By 1993, it became obvious to members of the Java design team that the problems of portability frequently encountered when creating code for embedded controllers are also found when attempting to create code for the Internet. In fact, the same problem that Java was initially designed to solve on a small scale could also be applied to the Internet on a large scale. This realization caused the focus of Java to switch from consumer electronics to Internet programming. So, while the desire for an architecture-neutral programming language provided the initial spark, the Internet ultimately led to Java’s large-scale success.
As mentioned earlier, Java derives much of its character from C and C++. This is by intent. The Java designers knew that using the familiar syntax of C and echoing the object-oriented features of C++ would make their language appealing to the legions of experienced C/C++ programmers. In addition to the surface similarities, Java shares some of the other attributes that helped make C and C++ successful. First, Java was designed, tested, and refined by real, working programmers. It is a language grounded in the needs and experiences of the people who devised it. Thus, Java is a programmer’s language. Second, Java is cohesive and logically consistent. Third, except for those constraints imposed by the Internet environment, Java gives you, the programmer, full control. If you program well, your programs reflect it. If you program poorly, your programs reflect that, too. Put differently, Java is not a language with training wheels. It is a language for professional programmers.

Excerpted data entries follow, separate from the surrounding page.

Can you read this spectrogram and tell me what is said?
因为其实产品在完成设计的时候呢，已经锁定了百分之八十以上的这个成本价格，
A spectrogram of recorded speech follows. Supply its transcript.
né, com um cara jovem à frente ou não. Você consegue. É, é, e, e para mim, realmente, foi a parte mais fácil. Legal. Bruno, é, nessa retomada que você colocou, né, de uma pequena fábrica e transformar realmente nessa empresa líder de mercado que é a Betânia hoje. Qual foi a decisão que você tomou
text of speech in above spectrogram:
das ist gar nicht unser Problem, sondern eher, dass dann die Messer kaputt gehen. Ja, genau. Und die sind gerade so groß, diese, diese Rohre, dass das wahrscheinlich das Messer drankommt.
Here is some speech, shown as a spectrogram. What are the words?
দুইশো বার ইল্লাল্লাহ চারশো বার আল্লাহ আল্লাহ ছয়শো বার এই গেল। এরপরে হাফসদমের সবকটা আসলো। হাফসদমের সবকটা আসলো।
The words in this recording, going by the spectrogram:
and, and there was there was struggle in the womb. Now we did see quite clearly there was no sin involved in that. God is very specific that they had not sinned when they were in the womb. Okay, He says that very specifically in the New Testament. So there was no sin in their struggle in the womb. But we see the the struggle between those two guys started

Because of the similarities between Java and C++, it is tempting to think of Java as simply the “Internet version of C++.” However, to do so would be a large mistake. Java has significant practical and philosophical differences. While it is true that Java was influenced by C++, it is not an enhanced version of C++. For example, Java is neither upwardly nor downwardly compatible with C++. Of course, the similarities with C++ are significant, and if you are a C++ programmer, then you will feel right at home with Java. One other point: Java was not designed to replace C++. Java was designed to solve a certain set of problems. C++ was designed to solve a different set of problems. Both will coexist for many years to come.

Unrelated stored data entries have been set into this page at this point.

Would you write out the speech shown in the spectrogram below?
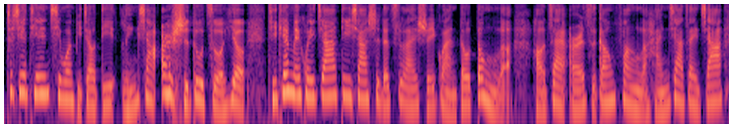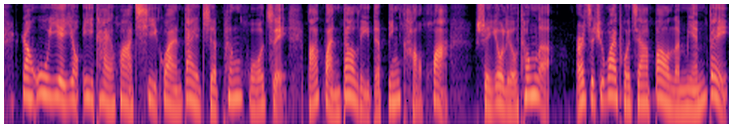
这些天气温。比较低，零下二十度左右。几天没回家，地下室的自来水管都冻了。好在儿子刚放了寒假在家，让物业用液态化气罐带着喷火嘴，把管道里的冰烤化，水又流通了。儿子去外婆家抱了棉被，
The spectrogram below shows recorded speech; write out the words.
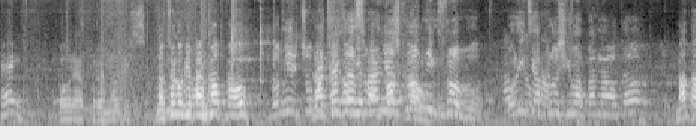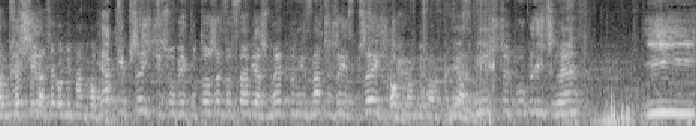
Hej! Ora pro nobis. Dlaczego mnie pan kopnął? Bo mnie człowieku Dlaczego mnie pan zasłania kopnął? szkodnik znowu. Policja prosiła pana o to. Ma pan przejście, się- dlaczego mnie pan kopnął? Jakie przejście człowieku? To, że zostawiasz metr, to nie znaczy, że jest przejście. Kopnął mnie pan Jest specjalnie. miejsce publiczne i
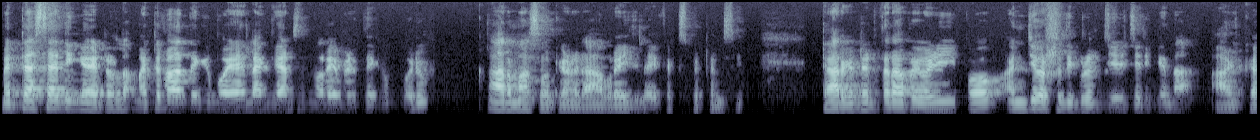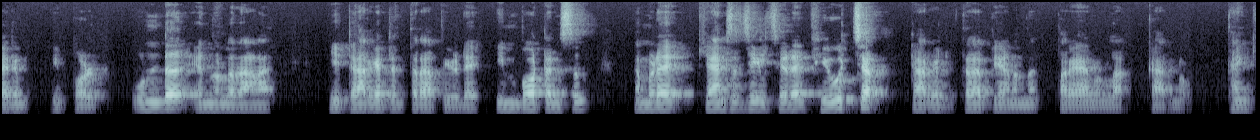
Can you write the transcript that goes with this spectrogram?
മെറ്റാസ്റ്റാറ്റിക് ആയിട്ടുള്ള മറ്റു ഭാഗത്തേക്ക് പോയ ലങ് ക്യാൻസർ എന്ന് പറയുമ്പോഴത്തേക്കും ഒരു ആറുമാസമൊക്കെയാണ് ഒരു average life expectancy targeted therapy വഴി ഇപ്പോൾ അഞ്ച് വർഷത്തിനുള്ളിൽ ജീവിച്ചിരിക്കുന്ന ആൾക്കാരും ഇപ്പോൾ ഉണ്ട് എന്നുള്ളതാണ് ഈ ടാർഗറ്റഡ് തെറാപ്പിയുടെ ഇമ്പോർട്ടൻസും നമ്മുടെ ക്യാൻസർ ചികിത്സയുടെ ഫ്യൂച്ചർ ടാർഗറ്റഡ് തെറാപ്പിയാണെന്ന് പറയാനുള്ള കാരണവും. താങ്ക്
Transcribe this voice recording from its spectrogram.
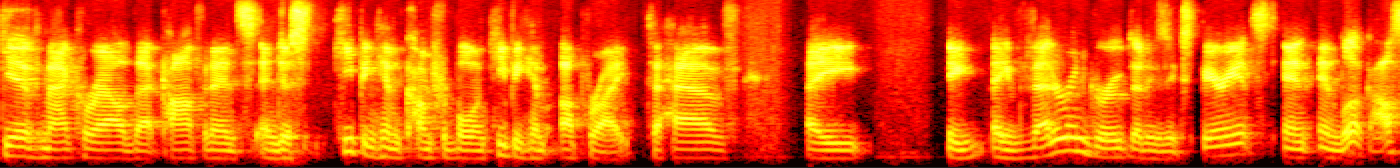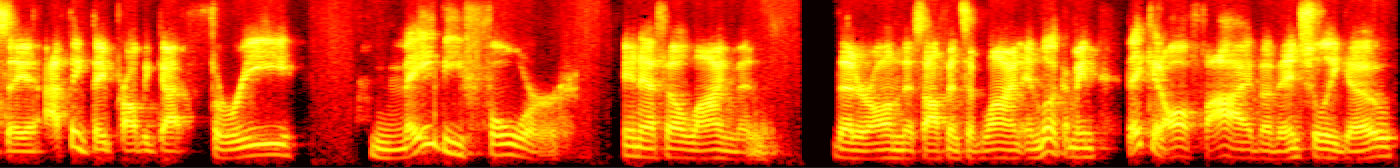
give Matt Corral that confidence and just keeping him comfortable and keeping him upright to have a a, a veteran group that is experienced and and look, I'll say it. I think they probably got three, maybe four NFL linemen that are on this offensive line. And look, I mean, they could all five eventually go.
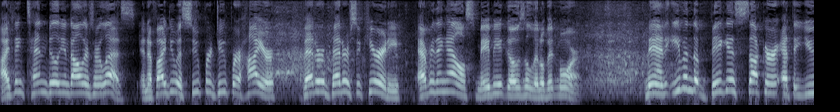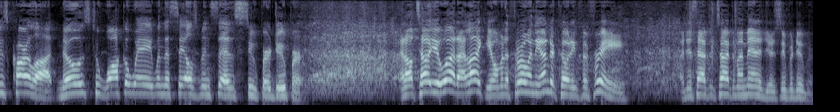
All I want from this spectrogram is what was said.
I think $10 billion or less. And if I do a super duper higher, better, better security, everything else, maybe it goes a little bit more. Man, even the biggest sucker at the used car lot knows to walk away when the salesman says super duper. and I'll tell you what, I like you. I'm going to throw in the undercoating for free. I just have to talk to my manager, super duper.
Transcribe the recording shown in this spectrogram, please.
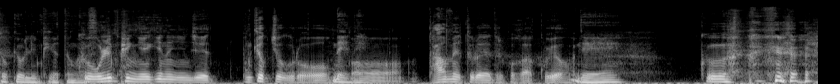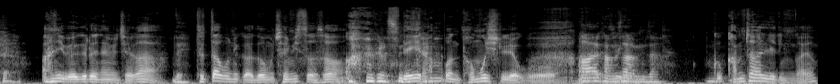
도쿄 올림픽이었던 것그 같습니다. 올림픽 얘기는 이제 본격적으로 네네. 어, 다음에 들어야 될 것 같고요. 네. 그 아니 왜 그러냐면 제가 네. 듣다 보니까 너무 재밌어서 아, 내일 한 번 더 모시려고. 아, 아 감사합니다. 그 감사할 일인가요?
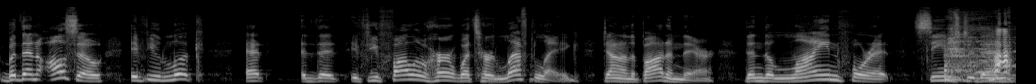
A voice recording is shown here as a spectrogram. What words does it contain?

As mentioned at the start of this chapter, computer languages evolve for two reasons: to adapt to changes in environment and to implement advances in the art of programming. The environmental change that prompted Java was the need for platform-independent programs destined for distribution on the Internet. However, Java also embodies changes in the way that people approach the writing of programs. For example, Java enhanced and refined the object- oriented paradigm used by C++, added integrated support for multithreading, and provided a library that simplified Internet access. In the final analysis, though, it was not the individual features of Java that made it so remarkable. Rather, it was the language as a whole. Java was the perfect response to the demands of the then newly emerging, highly distributed computing universe. Java was to Internet programming what C was to system programming: a revolutionary force that changed the world.